The National, Tuesday 10th January 2012
THE article “A Constitution too detailed – Chaos a Legacy of Whitlam’s haste to force PNG into Independence” (The National, Dec 21) is not only condescending, it actually questions the ability of PNG as a people and a nation to make decisions for the well being of the present and future generations.
Gough Whitlam granted independence to PNG because he may “have been far too eager to comply with the demands of the Russian communists, and against so-called Australian colonialism”.
No doubt there are far reaching consequences of decisions by Western leaders against communist and colonialism in Asia-Pacific after World War II.
John F. Kennedy’s compromise with Suharto’s wish for all Indonesian islands to remain as one territory remains a direct threat to PNG’s Independence because of the West Papua issue. On the other hand Whitlam’s grant to Michael Thomas Somare (as he was then) wish for Independence was, in my view, the greatest gift to PNG.
The day, Sept 16, 1975, has to be the day that should make every Papua New Guinean stand tall and be proud of their origin and political freedom.
The PNG Constitution is an autonomous Constitution, or a home-grown Constitution. It begins with words “We the people … similar to the constitution of the United States of America. We the people means the people of PNG collectively agreed to their home-grown Constitution.
The people participated in making their Constitution through the Constitutional Planning Committee by visiting the country extensively and seeking the views of the people. The Constitution of PNG was therefore made “by the people for the people” of this country.
People of PNG made the Constitution and they have also decided that their parliamentary representatives can change it by absolute majority on the floor of parliament. The theory of constitutional monarchy is therefore subject to the power of the people vested in their elected representatives

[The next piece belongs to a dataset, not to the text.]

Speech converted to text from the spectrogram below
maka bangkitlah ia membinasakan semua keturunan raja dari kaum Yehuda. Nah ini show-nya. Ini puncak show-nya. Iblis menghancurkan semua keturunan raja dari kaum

The theory is also subject to the principle of separation of powers, especially the independence of the judiciary in interpreting the Constitution. Each judge of the National and Supreme Court has the freedom to hand down judgements based on his or her view of constitutional provisions, of course subject to legal precedents.

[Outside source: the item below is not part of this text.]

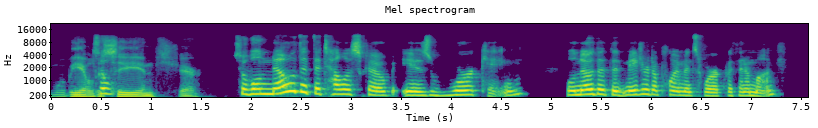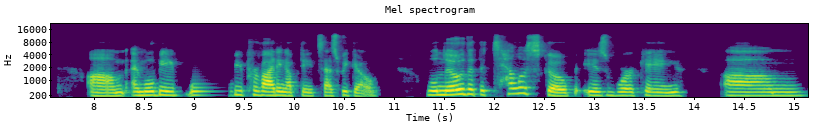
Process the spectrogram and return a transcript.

The issue of the crown and the vice-regal and their powers are clearly defined in the Constitution of PNG under the heading “Head of State”. The office of head of state, or governor-general, is only ceremonial in terms of its function. The head of state can only act on the advice of the parliament, the National Executive Council or a minister exercising his power provided under legislation.
David Flint suggests, as I understand, that the Westminster system of government practised by Australia has, inherent in it, the reserve power to correct a situation such as the current political impasse in PNG and this should have been introduced by the Whitlam government.
This assertion has serious implication in its application to PNG and, for that matter, many developing countries. The exercise of the “reserve” power by John Kerr to dismiss the Whitlam government did not cause serious political and social disorder in Australia because the exercise of discretionary power is not so much an issue in Australia as it would be in PNG.
The exercise of discretionary power vested in one person already is a very serious issue in PNG, so much so that very clear safeguards are required if the Constitution is to be amended to introduce the reserve powers inherent in the Westminster system of government. Such powers should and have been exercised by vice-regal only in exceptional circumstance in developed countries which have adopted the Westminster system of government.
It is wrong to say “What a pity Whitlam did not pass on some of that constitutional wisdom to our former trust territory”. The codification approach to PNG’s constitutional system was not a mistake. It was the wish of the people of the self-governing country of PNG to have a home-grown Constitution, as we had attained self-government by 1973, well before the adoption of PNG’s Constitution by the Constituent Assembly on Sept 16, 1975.
Our Constitution has, and will, no doubt undergo changes; such changes must and should, as stated by the famous jurist Jeremy Bentham, be for the common good of the majority of the people. Such changes must not be made merely to suit political agendas. It is important that laws are made for the common good of all or majority of the people and must have universe application.
Joseph Gabut OBE